Records supplied:
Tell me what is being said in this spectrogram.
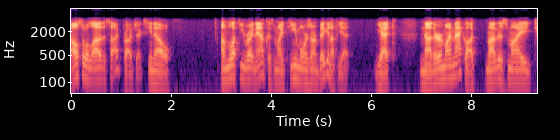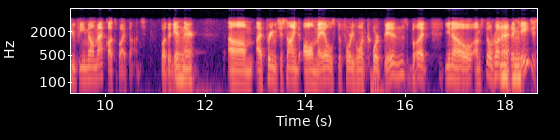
Also, a lot of the side projects. You know, I'm lucky right now because my Timors aren't big enough yet. Yet, neither are my Macklot. Neither's my two female Macklots pythons, but they're getting Mhm. there. Um, I've pretty much assigned all males to 41 quart bins, but you know I'm still running out Mhm. of cages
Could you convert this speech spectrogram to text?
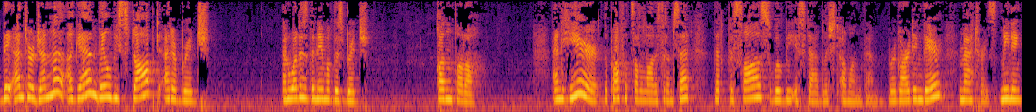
they enter Jannah, again, they will be stopped at a bridge. And what is the name of this bridge? Qantara. And here, the Prophet ﷺ said that qisas will be established among them regarding their matters. Meaning,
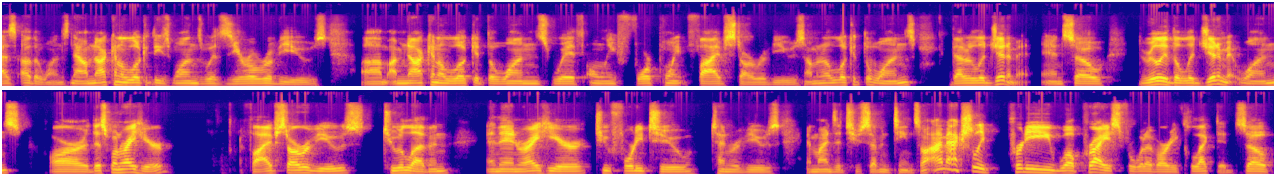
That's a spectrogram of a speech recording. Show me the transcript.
as other ones. Now, I'm not going to look at these ones with zero reviews. Um, I'm not going to look at the ones with only 4.5 star reviews. I'm going to look at the ones that are legitimate. And so, really, the legitimate ones are this one right here five star reviews, 211. And then right here, 242, 10 reviews, and mine's at 217. So I'm actually pretty well priced for what I've already collected. So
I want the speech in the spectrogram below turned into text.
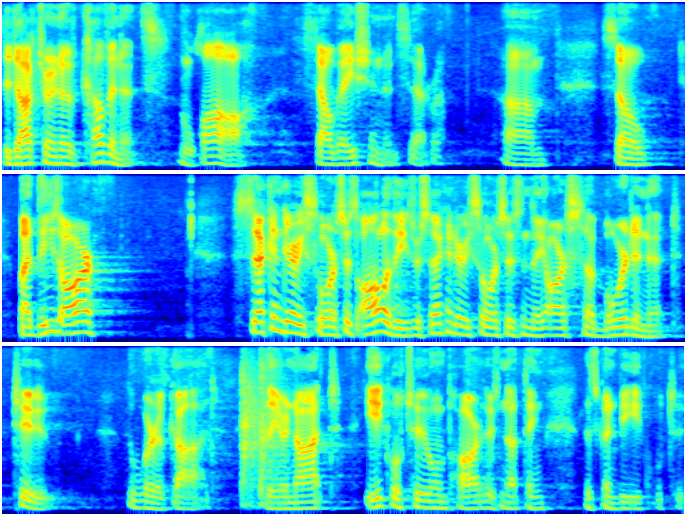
the doctrine of covenants, law, salvation, etc. Um, so, but these are secondary sources. All of these are secondary sources, and they are subordinate to the Word of God. They are not equal to on par. There's nothing that's going to be equal to.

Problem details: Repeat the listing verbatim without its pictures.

Written reply:
Tell me what is being said in this spectrogram.
Also, a lot of the side projects. You know, I'm lucky right now because my Timors aren't big enough yet. Yet, neither are my Macklot. Neither's my two female Macklots pythons, but they're getting Mhm. there. Um, I've pretty much assigned all males to 41 quart bins, but you know I'm still running out Mhm. of cages
Could you convert this speech spectrogram to text?
they enter Jannah, again, they will be stopped at a bridge. And what is the name of this bridge? Qantara. And here, the Prophet ﷺ said that qisas will be established among them regarding their matters. Meaning,
That's a spectrogram of a speech recording. Show me the transcript.
as other ones. Now, I'm not going to look at these ones with zero reviews. Um, I'm not going to look at the ones with only 4.5 star reviews. I'm going to look at the ones that are legitimate. And so, really, the legitimate ones are this one right here five star reviews, 211. And then right here, 242, 10 reviews, and mine's at 217. So I'm actually pretty well priced for what I've already collected. So
I want the speech in the spectrogram below turned into text.
the doctrine of covenants, law, salvation, etc. Um, so, but these are secondary sources. All of these are secondary sources, and they are subordinate to the Word of God. They are not equal to on par. There's nothing that's going to be equal to.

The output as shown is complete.